Democrats can only fulminate about Trump’s allegedly impeachable offences. Republicans alone have the power to check them. Will they do so? That depends entirely on how they evaluate their own electoral interests. Will they consider their re-election prospects endangered or enhanced by openly or passively supporting Comey’s firing, by advancing or retarding investigations of Trump’s campaign or business? If Republican leaders don’t see political benefits in opposing the president, we will not see an independent investigation into any suspected illegalities or ethical breaches by him and members of his campaign or administration – unless Democrats eke out a House majority in 2018.

So far, Congressional Republicans are ‘closing ranks’ behind the president, the Washington Post reports. Trump has remained popular with his base, and Republicans who rely on many of the same voters have protected him from looming investigations. They have focused on incidental questions about press coverage of incidental surveillance in order to divert attention from allegations of his campaign’s collusion with the Russians, from Trump’s incoherent, utterly unsubstantiated claim that he had been ‘tapped’, and from former national security adviser Michael Flynn’s potentially criminal behaviour. They seem untroubled by Trump’s expressed admiration for murderous autocrats like Putin and Kim Jong-un. They have studiously ignored the innumerable, unprecedented conflicts of interest posed by the global businesses of Trump’s family and organisation. They have not pressed for release of his tax returns, to shed light on his financial interests in federal policies, including, most notably, tax reform.

Some conservative intellectuals continue to oppose Trump, stressing his unfitness, and the optimistic among us counsel faith in our institutions. But institutions have only as much independence and integrity as the people who run them. House and Senate Republicans have consistently enabled this dangerously erratic, ignorant, instinctively authoritarian president, despite serious concerns about his fitness. They hope to use him to advance their agenda of tax cuts, de-regulation, reproductive control, and repeal of Obamacare. It would be foolish to expect them to ensure the appointment of a truly independent FBI director or substantially check Trump’s efforts to accrue unchecked power, unless they begin to think their own partisan electoral interests are at stake. What’s at stake for the rest of us? Only the short- and maybe longer-term future of our already flawed democracy.

Wendy Kaminer is a lawyer and writer, and a former national board member of the American Civil Liberties Union. She is the author of several books, including: A Fearful Freedom: Women’s Flight from Equality (1990); I’m Dysfunctional, You’re Dysfunctional (1992); and Worst Instincts: Cowardice, Conformity and the ACLU (2009).

Picture by: Getty

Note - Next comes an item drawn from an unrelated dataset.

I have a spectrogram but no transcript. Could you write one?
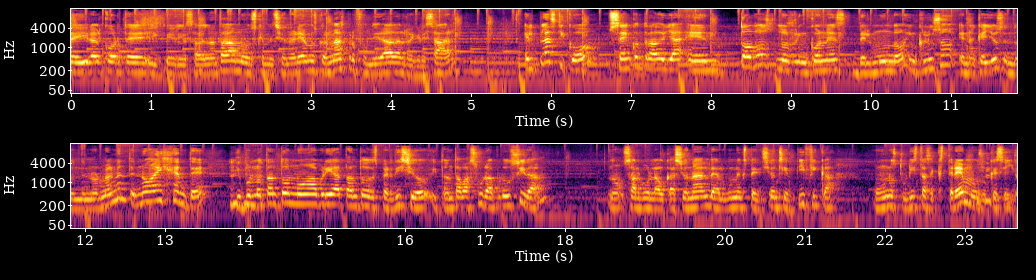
de ir al corte y que les adelantábamos que mencionaríamos con más profundidad al regresar, el plástico se ha encontrado ya en todos los rincones del mundo, incluso en aquellos en donde normalmente no hay gente y por lo tanto no habría tanto desperdicio y tanta basura producida, ¿no? salvo la ocasional de alguna expedición científica o unos turistas extremos o qué sé yo.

To enquire about republishing spiked’s content, a right to reply or to request a correction, please contact the managing editor, Viv Regan.

Topics USA


Want to join the conversation?

Only spiked supporters and patrons, who donate regularly to us, can comment on our articles.

Join today